Ireland’s ambassador to the UK has hailed a tradition of Irish families migrating to Britain to set up successful businesses in the waste industry.
Dan Mulhall called it an inspiring part of the ”story of Ireland” as he officially opened a £15m MRF and waste transfer station at Alperton, west London, operated by O’Donovan Waste Disposal.
Mulhall said it was the first time he had visited or opened such a plant but he was familiar with the history of the O’Donovan family.
Joe O’Donovan arrived in London from west Cork in the late 1950s and established the company in 1959. He died aged 51 in 1985 and his children, Michael, Anthony, Caroline and Jacqueline, now run the business.
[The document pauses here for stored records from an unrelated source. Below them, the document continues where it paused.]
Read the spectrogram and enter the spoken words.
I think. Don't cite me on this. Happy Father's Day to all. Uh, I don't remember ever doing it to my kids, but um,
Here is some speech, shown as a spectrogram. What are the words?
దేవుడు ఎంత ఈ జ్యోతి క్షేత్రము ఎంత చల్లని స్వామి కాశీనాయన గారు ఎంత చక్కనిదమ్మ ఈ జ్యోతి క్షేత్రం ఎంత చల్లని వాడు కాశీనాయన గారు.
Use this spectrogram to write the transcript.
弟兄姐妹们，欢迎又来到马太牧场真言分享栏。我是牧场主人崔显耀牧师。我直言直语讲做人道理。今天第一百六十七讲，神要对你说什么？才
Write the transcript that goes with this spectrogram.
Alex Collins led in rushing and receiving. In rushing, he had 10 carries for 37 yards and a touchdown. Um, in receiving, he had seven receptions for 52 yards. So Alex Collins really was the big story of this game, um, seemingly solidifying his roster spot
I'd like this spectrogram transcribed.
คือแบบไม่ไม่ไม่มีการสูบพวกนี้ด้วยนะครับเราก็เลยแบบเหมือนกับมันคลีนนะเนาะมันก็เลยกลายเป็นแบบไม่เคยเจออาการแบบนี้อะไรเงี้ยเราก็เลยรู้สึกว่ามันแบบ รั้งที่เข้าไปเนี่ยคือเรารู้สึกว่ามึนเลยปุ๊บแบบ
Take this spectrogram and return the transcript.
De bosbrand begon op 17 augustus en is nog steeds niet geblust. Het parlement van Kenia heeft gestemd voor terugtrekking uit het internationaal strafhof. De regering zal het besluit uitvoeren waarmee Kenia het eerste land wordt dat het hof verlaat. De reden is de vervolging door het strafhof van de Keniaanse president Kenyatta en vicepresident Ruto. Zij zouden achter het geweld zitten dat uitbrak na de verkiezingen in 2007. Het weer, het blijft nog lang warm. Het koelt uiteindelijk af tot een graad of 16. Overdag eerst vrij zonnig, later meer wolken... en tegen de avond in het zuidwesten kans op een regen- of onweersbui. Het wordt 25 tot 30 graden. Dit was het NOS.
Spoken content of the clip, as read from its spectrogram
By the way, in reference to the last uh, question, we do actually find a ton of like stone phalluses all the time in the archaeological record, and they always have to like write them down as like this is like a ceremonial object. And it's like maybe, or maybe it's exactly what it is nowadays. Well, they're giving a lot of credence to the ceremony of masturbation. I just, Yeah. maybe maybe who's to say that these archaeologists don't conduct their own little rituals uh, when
Today, the company has 140 employees and a turnover of more than £16m.
Before he unveiled a plaque (pictured), Mulhall praised the efforts of Joe and his widow Kathleen to build a life in the UK .
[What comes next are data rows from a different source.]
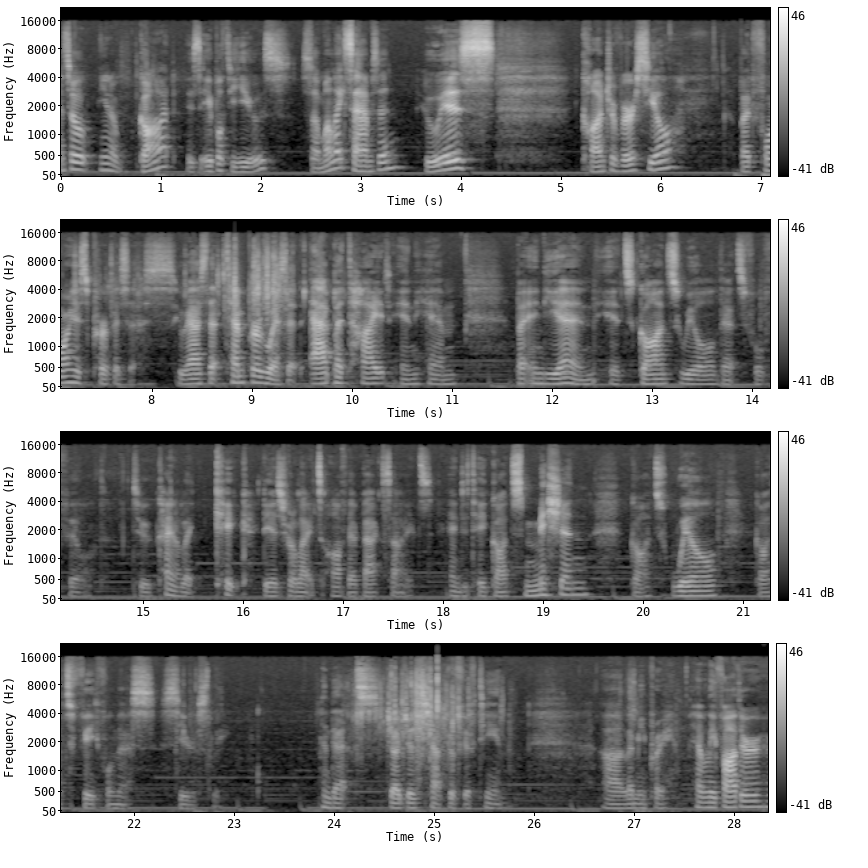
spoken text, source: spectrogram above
And so, you know, God is able to use someone like Samson, who is controversial, but for his purposes, who has that temper, who has that appetite in him but in the end, it's God's will that's fulfilled to kind of like kick the Israelites off their backsides and to take God's mission, God's will, God's faithfulness seriously. And that's Judges chapter 15. Uh, let me pray. Heavenly Father,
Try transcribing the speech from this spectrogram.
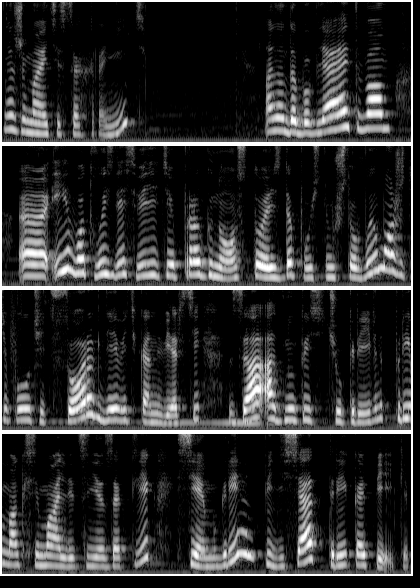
Нажимаете «Сохранить». Оно добавляет вам и вот вы здесь видите прогноз, то есть, допустим, что вы можете получить 49 конверсий за 1000 гривен при максимальной цене за клик 7 гривен 53 копейки.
“They had very little by way of financial resources or backing. But what they had was that Irish quality of determination, an ability to work hard and ambition,” he said.
“That story is the story of the Irish community in Britain. People came with very little but triumphed over their obstacles.”
The ambassador said the next generation of O’Donovans retained a strong sense of Irish identity and a love of Ireland which they were passing on to their own children.
- The photo shows from left: Anthony, Jacqueline, Mulhall, Kathleen, Michael and Caroline.